“It’s classic and fundamental,” says Karin Hurt of The Leadership Challenge. A former Verizon Wireless executive and one of Inc. magazine’s “top 100 leadership speakers for 2018,” Hurt also recommends that entrepreneurs read the books and blog of Seth Godin, former vice president of direct marketing at Yahoo!.

Off the Clock: Feel Less Busy While Getting More Done by Laura Vanderkam

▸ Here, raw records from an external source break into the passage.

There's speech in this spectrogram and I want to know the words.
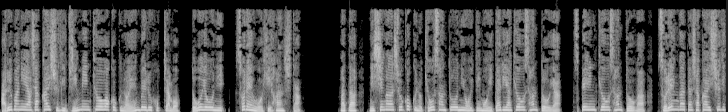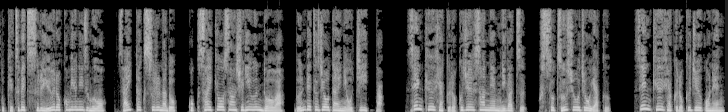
アルバニア社会主義人民共和国のエンベル・ホッチャも、同様にソ連を批判した。また、西側諸国の共産党においてもイタリア共産党やスペイン共産党がソ連型社会主義と決別するユーロコミュニズムを採択するなど、国際共産主義運動は分裂状態に陥った。1963年2月、フッ素通商条約。1965年、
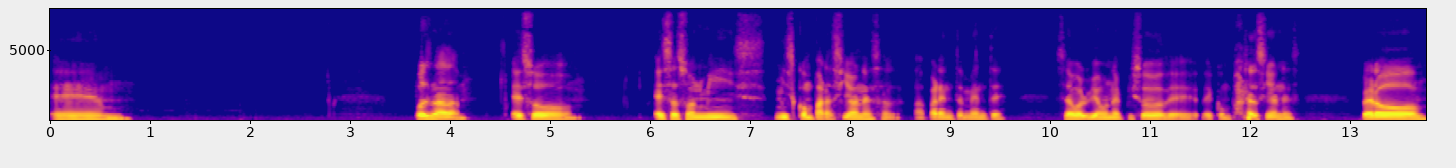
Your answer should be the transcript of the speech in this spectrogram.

The newest of the best leadership books on this list, Off the Clock was published just this year, but whatever it may lack in the time-tested quality of other titles, it surely makes up for insight. Praised by Inc., Business Insider, and Entrepreneur, the book helps readers both reclaim their free time and make their working hours more productive. Author Laura Vanderkam accomplishes this not by suggesting a series of lifehacks that spare a few seconds here and there, but by sharing effective habits gleaned through the study of hundreds of subjects’ lives. It all boils down to: clearing your calendar of activities that are boring, stressful, or inefficient; tackling your top priorities during the hours when you have the most energy; and lingering in great experiences while they’re happening.

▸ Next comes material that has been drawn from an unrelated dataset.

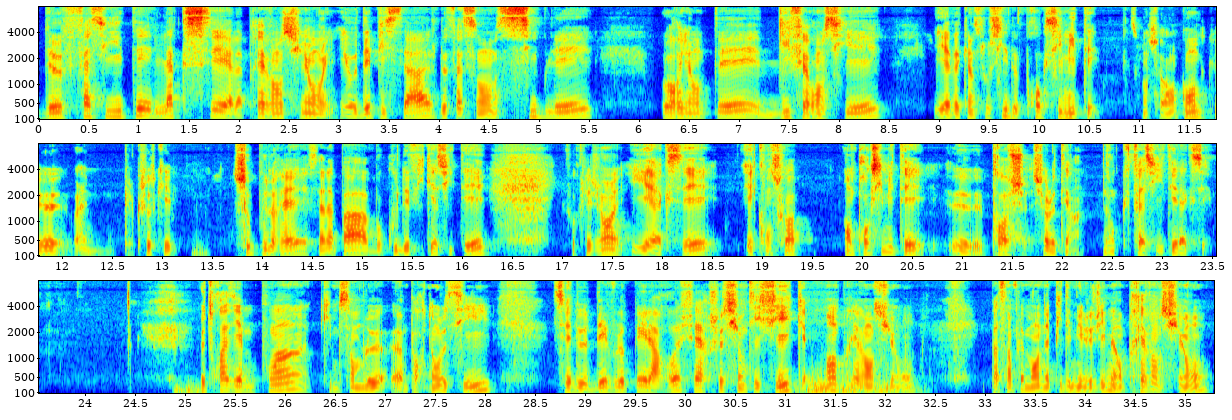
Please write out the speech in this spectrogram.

“This is critical today, when we can be on 24/7 and need to find better ways to set boundaries, make time for ourselves, and slow down sometimes to get more done well,” says Melissa Lamson, a leadership coach who’s worked with companies like SpaceX, SAP, and LinkedIn. She recommends Off the Clock for everyone hoping to improve their leadership skills, as well as their lives in general.

Anything by Brene Brown

The Gifts of Imperfection: Let Go of Who You Think You’re Supposed to Be and Embrace Who You Are; Rising Strong: How the Ability to Reset Transforms the Way We Live, Love, Parent, and Lead; Braving the Wilderness: The Quest for True Belonging and the Courage to Stand Alone–University of Houston Professor and New York Times best-selling author Brene Brown has written a number of books about leadership, life, and love. All are influenced by Brown’s decades of research into courage, vulnerability, shame, and empathy, the insights from which she shares through relatable guideposts, roadmaps, and lessons. Her latest book–and perhaps the most apropo to the subject of this article–Dare to Lead: Brave Work, Tough Conversations, Whole Hearts will be out this October from Random House.

“I would recommend anything by Brene Brown,” says Morag Barrett, leadership coach and herself author of Cultivate: The Power of Winning Relationship. “Her work is challenging the mindset as to what it takes to be successful at work and at home, reinforcing that the mislabelled ‘soft skills,’ like courage and vulnerability, are critical to achieving the hard business–and life–results.”


Not as straightforward a recommendation as you might have anticipated, but Richard Banfield, CEO of the design firm Fresh Tilled Soil and co-author of Product Leadership: How Top Product Managers Launch Awesome Products and Build Successful Teams, has a point. “Never stop reading,” says Banfield. “Read about great leaders that faced insurmountable odds and overcame them. Learn about culture and team dynamics. There is no one book that has all the answers.”

To that end, pick up the biography, autobiography, or memoir of a leader that you respect, look for a history of the Renaissance, Industrial Revolution, or Dot-Com Boom, or start a novel the sci-fi, fantasy, or literary fiction vein. The importance of reading isn’t always to learn a set of practices to adopt as a leader, but sometimes to swim in the depths of personality, experience, and creativity that leadership inevitably requires.